The Sergeon Collection is part of Julia E. Baker Rare Book Collection and can be searched using the online catalog.
Drew University Library houses notable collections of the works of Lord Byron, Winston Churchill, John Ruskin and Walt Whitman, thanks to generous gifts from Norman B. Tomlinson.
The twenty-four titles by Byron (1788-1824), all of them first editions, were printed between 1807 and 1823, and include virtually every major work by the author. The collection is particularly rich in association copies: Beppo and The Prisoner of Chillon, with bookplate of Francis Lewis Randolph; Thomas Moore’s copy of Sardanapalus, with his signature on the front fly-leaf; The Corsair, with a letter from Moore to Byron, dated February 18, 1816, tipped in at front; and Cantos I-II of Childe Harold’s Pilgrimage, with an autograph note, signed, from Byron to John Murray. In addition, Hebrew Melodies was bound by Zaehnsdorf, and The Giaour by Sangorski & Sutcliffe. Hours of Idleness is in original boards, and The Prisoner of Chillon and Mazeppa in original wrappers.
Tomlinson collected many of Churchill’s writings: his speeches and historical works, his essays on painting, and his poetry. The 24 titles include The Second World War, War Speeches, My Early Life, and Painting as a Pastime. These important works show Churchill’s intellectual life as well as his life as an author.
John Ruskin (1819-1900) was a writer, social thinker, art critic, artist and philanthropist. He wrote on many subjects, including literature, education, architecture, myth, ornithology, botany, and politics. His forms of writing were as varied as his subjects, including essays, treatises, poetry, lectures, travel guides, and even a fairy tale. His writing emphasizes the connections between art, nature and society. Drew University Library holds a complete 39-volume limited edition of The Works of Ruskin by the Ballatyne Press, published in 1912, along with additional Ruskin volumes.
Among the twenty-three volumes of Walt Whitman (1819-1892) are eleven separate editions or printings of Leaves of Grass, including the first edition, first issue of 1855; the Doheny copy of Good-bye My Fancy; and five presentation copies, including Good-bye My Fancy to John H. Johnston, Leaves of Grass (1860) to Henry P, Leland and Memoranda During the War to “each conductor and driver on the Camden horse-cars.” A number of volumes are signed or initialed by Whitman.
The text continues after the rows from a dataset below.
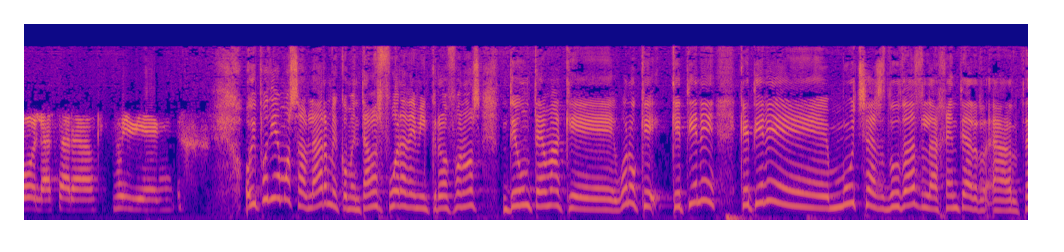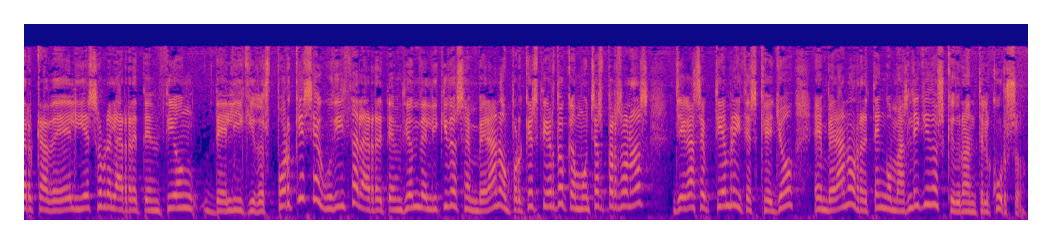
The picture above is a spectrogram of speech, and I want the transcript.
Hola, Sara. Muy bien. Hoy podíamos hablar, me comentabas fuera de micrófonos, de un tema que, bueno, que, que tiene, que tiene muchas dudas la gente acerca de él y es sobre la retención de líquidos. ¿Por qué se agudiza la retención de líquidos en verano? Porque es cierto que muchas personas llega septiembre y dices que yo en verano retengo más líquidos que durante el curso.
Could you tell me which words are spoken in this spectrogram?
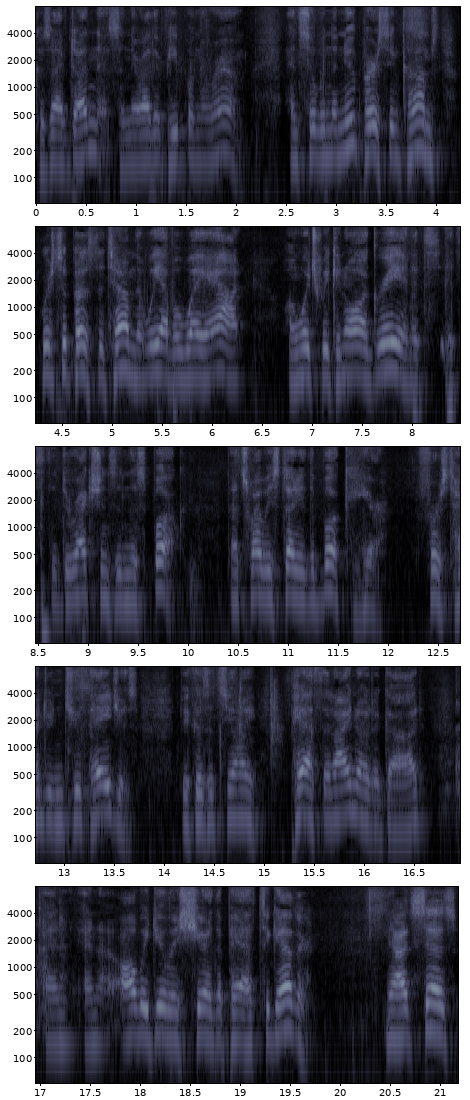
because I've done this and there are other people in the room. And so when the new person comes, we're supposed to tell them that we have a way out on which we can all agree, and it's, it's the directions in this book. That's why we study the book here, the first 102 pages, because it's the only path that I know to God, and, and all we do is share the path together. Now it says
The Tomlinson Collection is part of Julia E. Baker Rare Book Collection and can be searched using the online catalog.